The Goal is Super-Low-Maintenance
Here’s a 21 by 11-foot island bed around the entrance sign to my co-op community. It’s very prominent and as of yesterday morning, half-full of weeds.And here it is after two hours of weeding and mulching – by me, because I’ve added this island to my growing domain of adopted gardens in public spaces around town. Is there anything as immediately satisfying as this act of garden maintenance? Okay, maybe lawn-mowing; I haven’t had a lawn in years, but I remember loving the immediate improvement, and the smell of fresh-cut grass.
But I’m frankly getting old and all these adopted gardens are going to some day be too much. So I need to turn them all into self-sustaining gardens – or as close to that ideal as I can make them.
To get off the weed+mulch merry-go-round once and for all (mostly) will require a great ground cover or two serving as “green mulches,” the new name for ground covers that replace mulch.
In this I have some very good company. Thomas Rainer and and Claudia West are huge proponents of ground covers instead of mulch, as they say in Planting in a Post-Wild World and in their talks.
The Right Ground Covers
I’m often amazed at the ridiculously long lists of recommended ground covers, including all sorts of things that grow IN the ground but don’t actually cover it (any old shrub!). To prevent weeds, ground covers have to create a thick cover and then stay that way, aboveground, all year. So we’re talking evergreen, and unless your budget is big enough to plant very closely, fast-spreading.
Speaking of budgets, my adopted gardens have none, so another requirement is that the plants be free and in abundance. Also they need to be super-drought-tolerant because there’s no water source nearby.
So one of the plants I’m using is rudbeckia, a/k/a black-eyed Susans, which is native here and even our state flower. In this photo from my front garden they’re nice and thick, with bluebells popping up among them, but very rarely a new weed.
The first year after I’d planted them in the island above, people complained online – rightly – that they blocked the sign, so I’ve replaced a few with the shorter lamb’s ear, another plant that likes full sun and can handle a drought with no pampering.
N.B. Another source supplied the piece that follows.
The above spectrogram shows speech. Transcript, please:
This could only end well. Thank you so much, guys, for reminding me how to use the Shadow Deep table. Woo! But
The remaining rudbeckias I’ll cut back a couple of times to keep low.
In this shot from last August, the lamb’s ears are surviving but the Susans are thriving, and the blooms last weeks. So cheerful.
For the shady side of the sign I’m growing ground cover comfrey, which for the life of me I can’t figure out why it’s so rarely used.
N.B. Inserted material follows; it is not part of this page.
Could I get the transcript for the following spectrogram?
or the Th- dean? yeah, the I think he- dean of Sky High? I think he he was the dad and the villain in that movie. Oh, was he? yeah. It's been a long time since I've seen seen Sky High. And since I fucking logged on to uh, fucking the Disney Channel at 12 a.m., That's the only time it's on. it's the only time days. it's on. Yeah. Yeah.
Here it is blooming under a Koreanspice viburnum right now in my back yard. It spreads quickly and is evergreen enough. (Not gorgeous in February but at least it’s aboveground and still showing some foliage.)
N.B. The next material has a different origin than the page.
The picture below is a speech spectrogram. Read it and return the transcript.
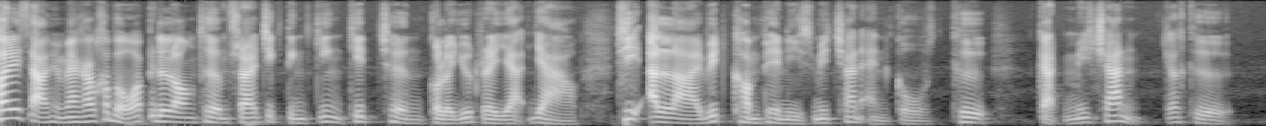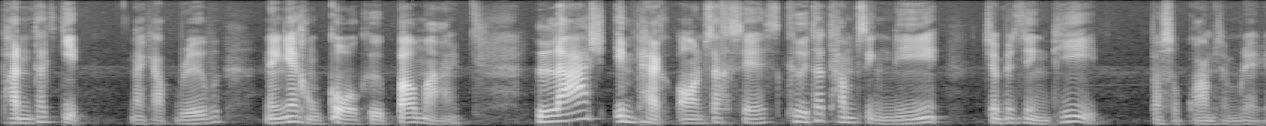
ข้อที่ 3 เห็นไหมครับเขาบอกว่าเป็น long term strategic thinking คิดเชิงกลยุทธ์ระยะยาว ที่ align with company's mission and goals คือกัด mission ก็คือพันธกิจนะครับหรือในแง่ของ goal คือเป้าหมาย large impact on success คือถ้าทำสิ่งนี้จะเป็นสิ่งที่ประสบความสำเร็จ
In googling “green mulch” I found a Maryland landscaper who’d also read the Rainer-West book and promotes green mulch as one of the services she offers as an “opportunity to substitute a flat of 32 or 50 Green Mulch plants for a cubic yard of shredded pine mulch.” Her site lists these plants as possible green mulches: heath aster, wild geranium, barren strawberry, Meehan’s mint, golden groundsel (another one of my favorites), creeping phlox, creeping raspberry, Cherokee sedge, palm sedge, blue wood sedge, wavy hair grass, purple love grass and poverty rush. Never heard of most of them.
In the Meantime, the Right Mulch
To further reduce my labor, I’m no longer using the free leafmold mulch my town offers or buying bags of the more attractive pine fines I used to use. Instead, I’m following another gardening mentor of mine – Dr. Linda Chalker-Scott, the world’s leading proponent of wood chips as mulch. They simply last much longer and if you have access to an unlimited supply of it for free, why use anything else?
“Arborist’s wood chips” are what Linda recommends, which are a mix of all the tree parts, not uniformly chopped-up timber.
(The only caveat is that wood uses up nitrogen in the process of decomposing, so a bit of supplemental fertilizer is recommended when chips are used around hungry plants like vegetables.)
See Linda’s “Wonderful wood chips,” or click to download her fact sheet “Using Arborist Wood Chips as a Landscape Mulch.”
I’m going to suggest that my co-op switch from pine bark mulch to wood chips, saving money two ways – by not buying mulch and by using up the wood chips that we’re now paying to have hauled away. And the community might learn that wood chips look just fine as mulch.
Extra: The Right Shape
This little island looks so nice and ready for the season not just thanks to its fresh weeding and mulching. That work also revealed the island’s clear outline and nice shape. That may be what your garden needs the most, and now’s a great time to either sharpen the edge or create one for the first time.
Really nothing spruces up a landscape like clear border edges, for some primeval reason – the reaction seems to be universal. And for you pollinator gardeners, that bit of order can make otherwise wild-looking plantings in the middle look good to even the prissiest of neighbors.